  27. 27. Quantitative assay: resonance frequency mass-sensitive detector A f1 1 2 k m eff f1 f1 A f2 1 2 m k m eff f m f2 f2 A mass sensitive resonator transforms an additional mass loading into a resonance frequency shift mass sensor B. Kim et al, Institut für Angewandte Physik - Universität Tübingen f
  28. 28. Magnetic sensing • magnetic fields to sense magnetic nanoparticles that have been attached to biological molecules.
  29. 29. Stabilization of Magnetic Particles with various Streptavidin Conc. Magnetic nano particle Ligand-functionalized Analyte 10 min reaction None 1 ng/ml 100 ng/ml 100 g/ml Cleaning 5 min deposition Anti-analyte Antibody T. Osaka, 2006
  30. 30. Magnetic sensing Sensing plate Magnetic head Activated pixel Idle pixel Magnetic field sensor Magnetic sensing
  31. 31. Magnetic-optic sensing Optics Light source Polarization Detector Sensing plate Activated pixel Idle pixel Polarizer
  32. 32. Applications of Nanobiosensors Biological Applications • DNA Sensors; Genetic monitoring, disease • Immunosensors; HIV, Hepatitis,other viral diseas, drug testing, environmental monitoring… • Cell-based Sensors; functional sensors, drug testing… • Point-of-care sensors; blood, urine, electrolytes, gases, steroids, drugs, hormones, proteins, other… • Bacteria Sensors; (E-coli, streptococcus, other): food industry, medicine, environmental, other. • Enzyme sensors; diabetics, drug testing, other. Environmental Applications • Detection of environmental pollution and toxicity • Agricultural monitoring • Ground water screening • Ocean monitoring

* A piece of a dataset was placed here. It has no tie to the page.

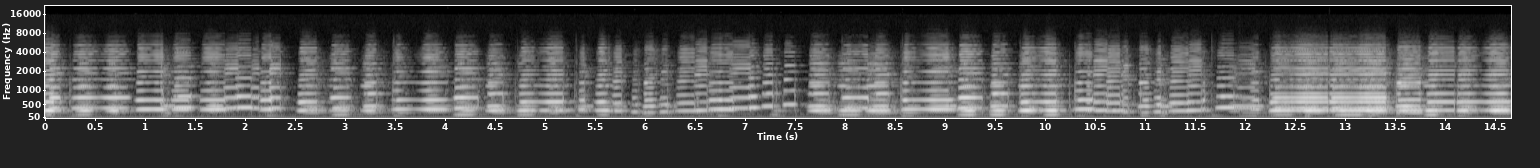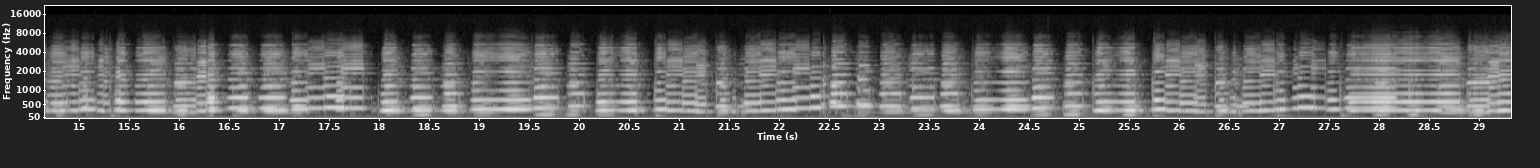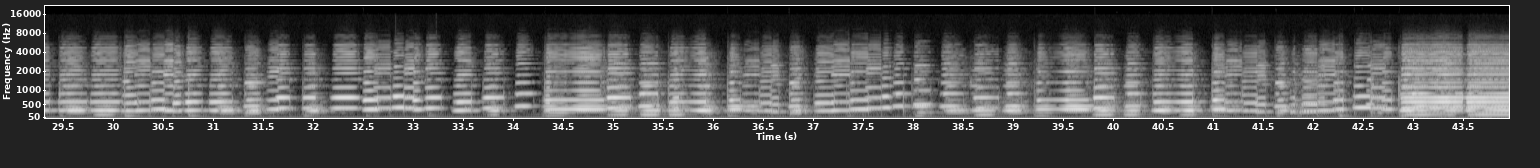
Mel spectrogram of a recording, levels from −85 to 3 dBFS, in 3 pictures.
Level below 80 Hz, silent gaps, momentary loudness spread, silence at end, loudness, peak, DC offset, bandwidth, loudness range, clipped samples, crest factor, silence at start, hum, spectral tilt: -54 dBFS; none; 8 LU; 0 s; -15 LUFS; 0 dBFS; 0.7%; 8.4 kHz; 4 LU; under 0.1%; 14 dB; 0 s; none; -5.5 dB/octave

  33. 33. Optical detection of analyte binding
  34. 34. Fluorescence sensors • Biological materials – using photo-biochemical reaction – – Photo induced luminescence – photoluminescence – example: Green Fluorescent Proteins (GFP) – Chemically induced florescence – Bioluminescence Example: Lux • Physical effects – Luminescence from nanostructured materials – Semiconductor nano-particles,